[Extracted information]
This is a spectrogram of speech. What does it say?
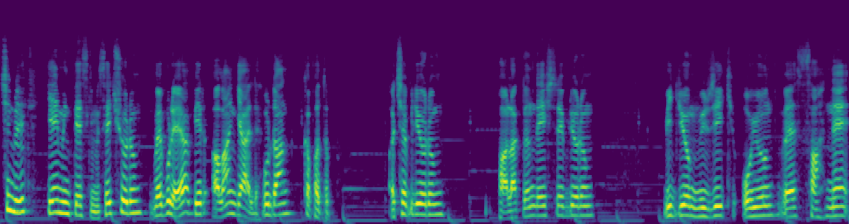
Şimdilik gaming deskimi seçiyorum ve buraya bir alan geldi. Buradan kapatıp açabiliyorum. Parlaklığını değiştirebiliyorum. Video, müzik, oyun ve sahne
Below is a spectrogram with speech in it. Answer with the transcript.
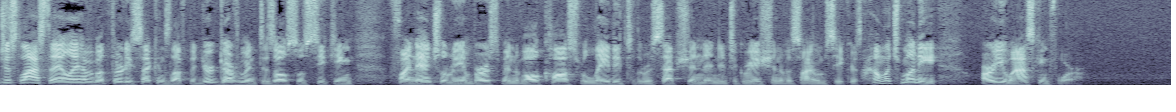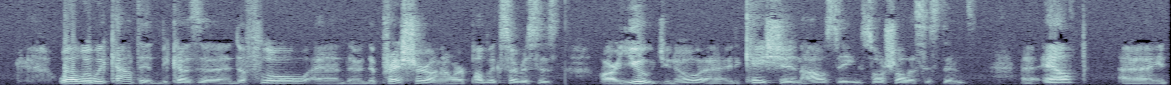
just lastly, I only have about 30 seconds left, but your government is also seeking financial reimbursement of all costs related to the reception and integration of asylum seekers. How much money are you asking for? Well, we will count it because uh, the flow and the, the, pressure on our public services are huge. You know, uh, education, housing, social assistance, uh, health. Uh, it,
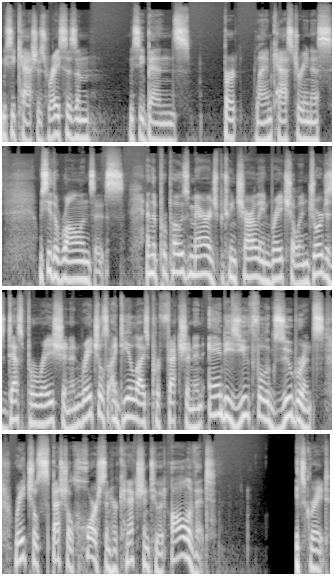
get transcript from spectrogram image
We see Cash's racism. We see Ben's Burt Lancasteriness. We see the Rollinses and the proposed marriage between Charlie and Rachel and George's desperation and Rachel's idealized perfection and Andy's youthful exuberance, Rachel's special horse and her connection to it, all of it. It's great.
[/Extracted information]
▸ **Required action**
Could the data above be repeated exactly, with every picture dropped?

▸ **Expected output**
This is a spectrogram of speech. What does it say?
Şimdilik gaming deskimi seçiyorum ve buraya bir alan geldi. Buradan kapatıp açabiliyorum. Parlaklığını değiştirebiliyorum. Video, müzik, oyun ve sahne
Below is a spectrogram with speech in it. Answer with the transcript.
just lastly, I only have about 30 seconds left, but your government is also seeking financial reimbursement of all costs related to the reception and integration of asylum seekers. How much money are you asking for? Well, we will count it because uh, the flow and the, the, pressure on our public services are huge. You know, uh, education, housing, social assistance, uh, health. Uh, it,
get transcript from spectrogram image
We see Cash's racism. We see Ben's Burt Lancasteriness. We see the Rollinses and the proposed marriage between Charlie and Rachel and George's desperation and Rachel's idealized perfection and Andy's youthful exuberance, Rachel's special horse and her connection to it, all of it. It's great.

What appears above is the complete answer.